--- Recorded data Enclosed Below ---
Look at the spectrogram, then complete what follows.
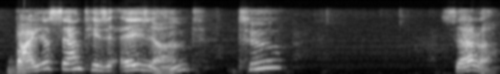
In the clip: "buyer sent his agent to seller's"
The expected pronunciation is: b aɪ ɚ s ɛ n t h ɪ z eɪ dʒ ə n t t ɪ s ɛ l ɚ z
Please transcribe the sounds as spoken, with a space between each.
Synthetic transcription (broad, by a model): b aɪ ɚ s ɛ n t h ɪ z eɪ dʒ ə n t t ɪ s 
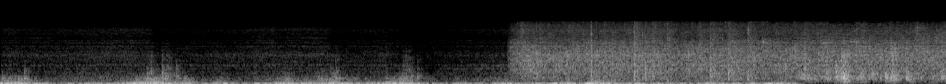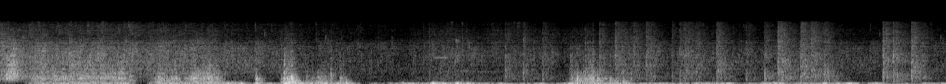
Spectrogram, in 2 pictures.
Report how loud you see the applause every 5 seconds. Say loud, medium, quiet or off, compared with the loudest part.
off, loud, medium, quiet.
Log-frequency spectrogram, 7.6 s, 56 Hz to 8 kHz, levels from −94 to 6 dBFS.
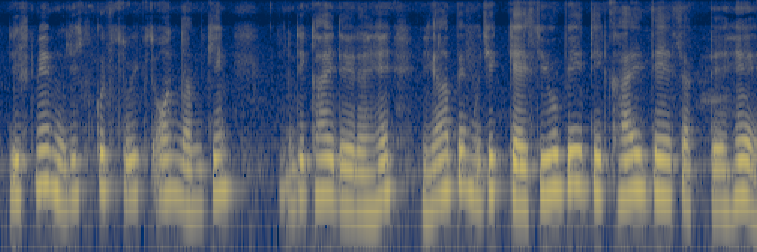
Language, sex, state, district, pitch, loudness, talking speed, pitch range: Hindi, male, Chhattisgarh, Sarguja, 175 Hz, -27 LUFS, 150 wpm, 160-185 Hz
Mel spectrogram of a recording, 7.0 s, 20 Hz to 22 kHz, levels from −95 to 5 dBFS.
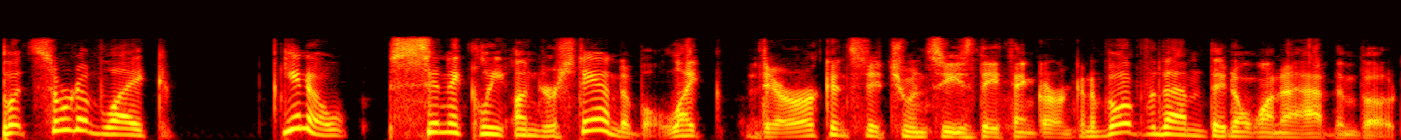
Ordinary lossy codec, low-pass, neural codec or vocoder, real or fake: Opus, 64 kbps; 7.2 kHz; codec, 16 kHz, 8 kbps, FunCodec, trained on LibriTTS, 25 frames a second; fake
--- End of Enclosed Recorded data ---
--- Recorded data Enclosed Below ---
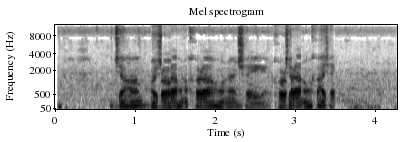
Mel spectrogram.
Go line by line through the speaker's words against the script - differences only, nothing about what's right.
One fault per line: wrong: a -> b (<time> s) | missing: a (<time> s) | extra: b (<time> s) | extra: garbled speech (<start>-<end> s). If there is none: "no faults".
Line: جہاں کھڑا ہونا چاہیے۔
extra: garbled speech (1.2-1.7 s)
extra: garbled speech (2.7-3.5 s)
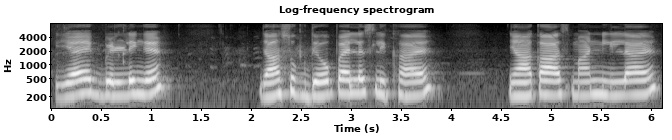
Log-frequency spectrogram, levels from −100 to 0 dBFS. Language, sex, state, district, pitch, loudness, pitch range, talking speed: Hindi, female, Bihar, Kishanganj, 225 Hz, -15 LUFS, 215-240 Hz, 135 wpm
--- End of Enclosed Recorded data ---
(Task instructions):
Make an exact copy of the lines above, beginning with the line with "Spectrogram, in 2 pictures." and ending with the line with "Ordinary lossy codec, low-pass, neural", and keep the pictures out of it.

(Output of the task):
Spectrogram, in 2 pictures.
Report how loud you see the applause every 5 seconds. Say loud, medium, quiet or off, compared with the loudest part.
off, loud, medium, quiet.
Log-frequency spectrogram, 7.6 s, 56 Hz to 8 kHz, levels from −94 to 6 dBFS.
Language, sex, state, district, pitch, loudness, talking speed, pitch range: Hindi, male, Chhattisgarh, Sarguja, 175 Hz, -27 LUFS, 150 wpm, 160-185 Hz
Mel spectrogram of a recording, 7.0 s, 20 Hz to 22 kHz, levels from −95 to 5 dBFS.
Ordinary lossy codec, low-pass, neural codec or vocoder, real or fake: Opus, 64 kbps; 7.2 kHz; codec, 16 kHz, 8 kbps, FunCodec, trained on LibriTTS, 25 frames a second; fake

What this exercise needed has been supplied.